I could say that all this goodness was part of why it has taken me so long to actually get back up and running. (I told @tomcatalini back in April that I was “very close” to a return to blogging, not sure 4 months counts as “very close”.) And though it sounds like an excuse it is, at least partly, true. Part of my absence has been directly related to my trying to figure out what direction I wanted this blog to take, to build on my previous blogs or to try something new. But part has been trying to understand what is possible with regards to how I do it.

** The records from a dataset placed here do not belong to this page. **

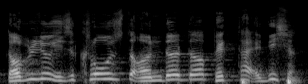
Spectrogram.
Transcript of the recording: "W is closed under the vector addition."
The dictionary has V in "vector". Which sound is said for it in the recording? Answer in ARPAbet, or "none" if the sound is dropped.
P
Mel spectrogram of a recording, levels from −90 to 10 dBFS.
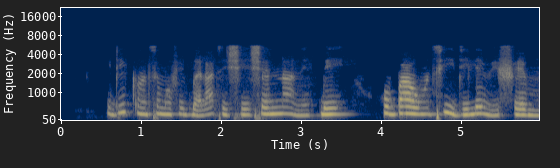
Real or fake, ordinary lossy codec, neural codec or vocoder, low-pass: real; MP3, 48 kbps; none; 5.4 kHz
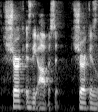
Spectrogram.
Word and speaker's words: Shirk: So sherk is a very like coarse uh grading word sherk. sherk and it's sort of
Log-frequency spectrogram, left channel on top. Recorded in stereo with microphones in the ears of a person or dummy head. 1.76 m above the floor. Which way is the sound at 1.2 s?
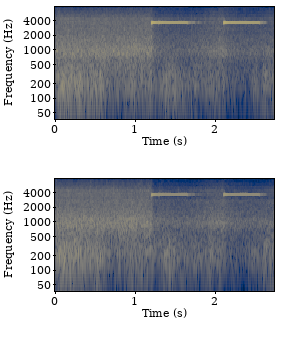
25° left (ahead or behind).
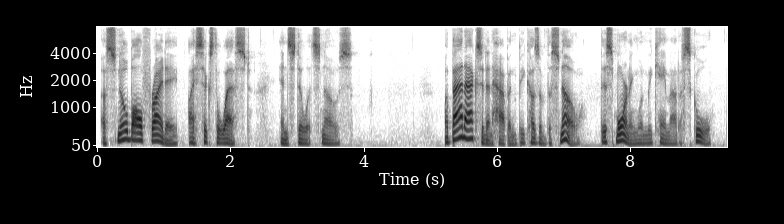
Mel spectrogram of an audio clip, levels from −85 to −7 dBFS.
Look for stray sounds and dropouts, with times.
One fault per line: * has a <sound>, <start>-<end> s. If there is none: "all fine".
all fine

A perfect example of this interplay was my discovery of different post formats, along with the Showcase page template in the Twenty Eleven theme, and how I could use it to capture and present both my own extended thoughts on things (an ounce of perception) and a log of my more random thoughts and observations (a pound of obscure).

I don’t need to worry about all those sites and services in the list above that I don’t know about, or know how to use, nor do I need to worry about all the bells and whistles in WordPress. Perhaps they will be of value to me some day, and if so I expect that I will find them if and when I need them. What I care about is what I can do with them. 

Like the musicians I mentioned earlier, my purpose is not to “play an instrument” or to set up a bunch of gear. My purpose is to make music, and all this machinery is just a way to do that.

Now, let’s see what kind of music I can make….

Does social media make you more social?

A common misconception about autistic individuals is that they shun social contact, that they are all introverts.  But in many cases it is simply the means – not the desire –  to be social that eludes them.  Face-to-face, real-time conversation can be difficult, but it is not because their there is no interest in communicating.  Enter social media.

To get an idea of what some autistic individuals have to say, check out the autistic bloggers at The Autism Hub.  These individuals have embraced what blogs have to offer in terms of a way to get their ideas out to the world and to engage in conversation with their readers through the comments.  These same people are also prolific users of social networking sites – such as Facebook, MySpace, Second Life, and even their own Ning communities – to connect with their friends.

I’ve been thinking of this in the context of making use of social media in the enterprise.   One of the problems that many implementations of KM had (have?) is its “mandatory” nature:  “you will contribute to the knowledge store, you will reuse, etc. etc.”    As different as SM is from KM, I see SM in the enterprise facing a similar issue. Just because it is available doesn’t mean that everyone will use it.  Just because social media is a good tool, doesn’t mean that everyone will naturally know now, or want to, use it.  If someone isn’t social by nature, giving them a tool that allows them to be social isn’t really going to help.

In other words, social media doesn’t “make” people more social.  Social media simply provides social people an opportunity to better express their inherent social nature.